Messages posted by Chessgames members do not necessarily represent the views of, its employees, or sponsors.
All moderator actions taken are ultimately at the sole discretion of the administration.

This game is type: CLASSICAL. Please report incorrect or missing information by submitting a correction slip to help us improve the quality of our content.

<This page contains Editor Notes. Click here to read them.>

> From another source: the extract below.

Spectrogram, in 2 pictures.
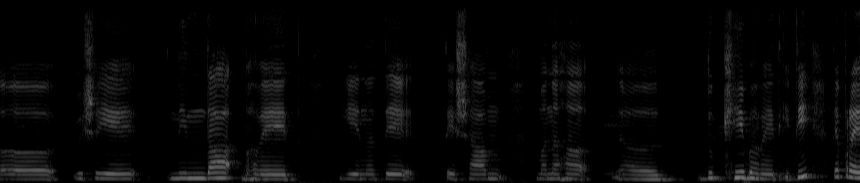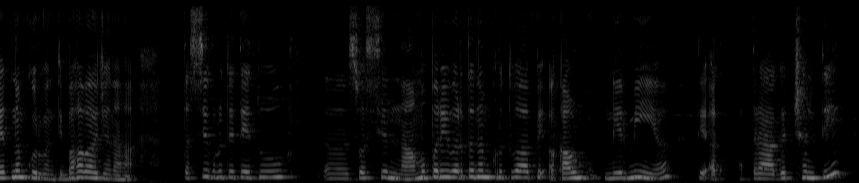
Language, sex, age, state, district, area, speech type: Sanskrit, female, 30-45, Karnataka, Bangalore Urban, urban, spontaneous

Featured in the Following Game Collections[what is this?]
Botvinnik's "Half a Century of Chess" (Pergamon 1984)
from Short games by masters by Southernrun
Game 39
from My Sixty Memorable Games (Fischer) by Okavango
Russian System 5.Qb3
from mapearson1990's Gruenfeld games by mapearson1990
Game 38
from Bobby Fischer Rediscovered (Andy Soltis) by demirchess
by Gottschalk
from 96c_The Unbearable Lightness of rook endgames 3 by whiteshark
Game 74
from 150 Chess Endings by suenteus po 147
Additional analysis at:
from Games I'll look at later by littlefermat
Game 38
from book: Bobby Fischer Rediscovered (Andy Soltis) by Baby Hawk
by notyetagm
= Kasparov v Fischer (corr)...?!
from Gazza's Greats by AdrianP
The Greatest Ever Chess Endgames
by brucemubayiwa
Game 77
from On My Great Predecessors 2 (Kasparov) by igiene
The confrontation
from My 60 Memorable Games/Fischer by Krebstar
botvinnik was lucky to draw with bobby
from best bobby's games by abstract
Game 19
from Botvinnik: Move by Move by smarticecream
Game 563
from Max Euwe - From Steinitz to Fischer, Part 2 by Okavango
martineden's favorite games
by martineden
Mikhail Botvinnik
by blues66
Game 225
from number 3 by Frodo7
plus 147 more collections (not shown)

Home | About | Login | Logout | F.A.Q. | Profile | Preferences | Premium Membership | Kibitzer's Café | Biographer's Bistro | New Kibitzing | Chessforums | Tournament Index | Player Directory | Notable Games | World Chess Championships | Opening Explorer | Guess the Move | Game Collections | ChessBookie Game | Chessgames Challenge | Store | Privacy Notice | Contact Us

Copyright 2001-2021, Chessgames Services LLC